START Data for analysis

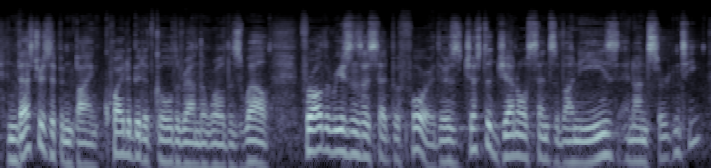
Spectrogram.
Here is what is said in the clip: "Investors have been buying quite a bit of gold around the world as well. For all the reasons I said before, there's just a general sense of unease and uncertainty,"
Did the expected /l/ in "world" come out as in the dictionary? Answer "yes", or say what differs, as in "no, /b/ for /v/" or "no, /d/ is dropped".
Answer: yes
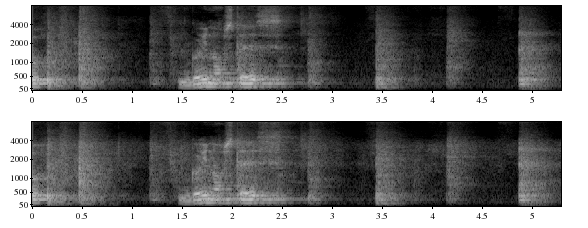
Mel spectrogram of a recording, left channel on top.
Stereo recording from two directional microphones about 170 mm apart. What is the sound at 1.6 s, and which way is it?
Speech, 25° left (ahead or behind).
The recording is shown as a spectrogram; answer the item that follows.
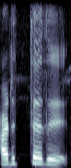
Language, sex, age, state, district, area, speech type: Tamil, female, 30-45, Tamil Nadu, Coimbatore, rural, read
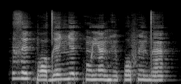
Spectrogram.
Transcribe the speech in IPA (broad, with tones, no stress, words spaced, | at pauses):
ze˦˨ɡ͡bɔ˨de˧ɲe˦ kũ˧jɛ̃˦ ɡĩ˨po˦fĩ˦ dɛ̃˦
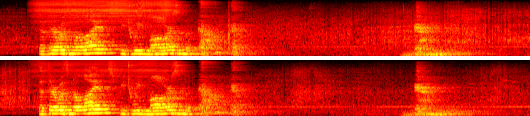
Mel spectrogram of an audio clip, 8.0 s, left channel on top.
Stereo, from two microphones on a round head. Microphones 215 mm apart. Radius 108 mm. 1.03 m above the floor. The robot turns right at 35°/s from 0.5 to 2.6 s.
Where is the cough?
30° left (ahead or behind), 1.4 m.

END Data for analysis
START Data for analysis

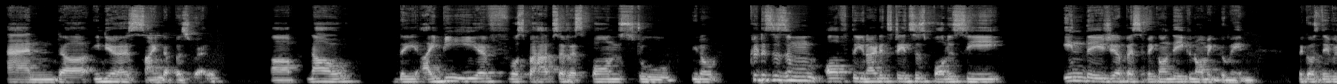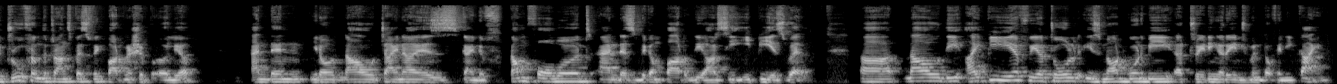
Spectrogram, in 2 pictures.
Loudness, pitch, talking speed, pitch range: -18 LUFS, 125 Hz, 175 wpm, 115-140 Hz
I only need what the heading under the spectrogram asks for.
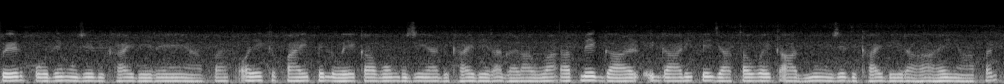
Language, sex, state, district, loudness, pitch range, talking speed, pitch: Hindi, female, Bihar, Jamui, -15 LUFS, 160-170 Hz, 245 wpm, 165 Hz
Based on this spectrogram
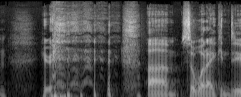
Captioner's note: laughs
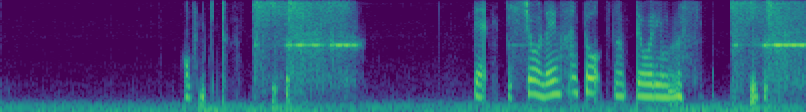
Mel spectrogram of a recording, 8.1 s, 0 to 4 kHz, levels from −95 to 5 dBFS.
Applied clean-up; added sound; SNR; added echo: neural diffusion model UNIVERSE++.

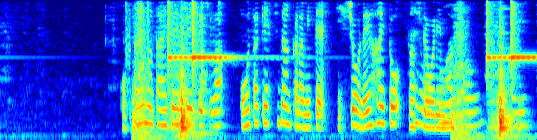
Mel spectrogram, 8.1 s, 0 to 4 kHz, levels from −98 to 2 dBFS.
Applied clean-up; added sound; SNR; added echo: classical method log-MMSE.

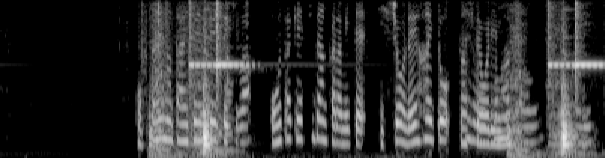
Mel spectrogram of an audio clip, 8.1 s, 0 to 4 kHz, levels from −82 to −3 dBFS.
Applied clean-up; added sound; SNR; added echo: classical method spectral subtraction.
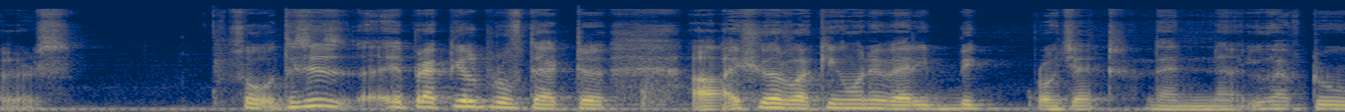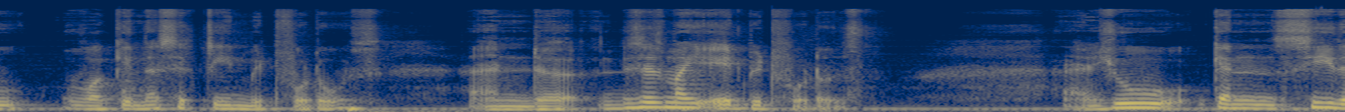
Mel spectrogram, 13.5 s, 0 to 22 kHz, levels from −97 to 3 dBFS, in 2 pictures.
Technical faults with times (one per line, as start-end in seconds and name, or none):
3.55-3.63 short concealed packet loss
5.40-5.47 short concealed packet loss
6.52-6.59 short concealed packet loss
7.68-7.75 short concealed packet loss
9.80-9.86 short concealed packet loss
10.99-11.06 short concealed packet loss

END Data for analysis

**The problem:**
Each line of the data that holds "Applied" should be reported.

**Task result:**
Applied clean-up; added sound; SNR; added echo: neural diffusion model UNIVERSE++.
Applied clean-up; added sound; SNR; added echo: classical method log-MMSE.
Applied clean-up; added sound; SNR; added echo: classical method spectral subtraction.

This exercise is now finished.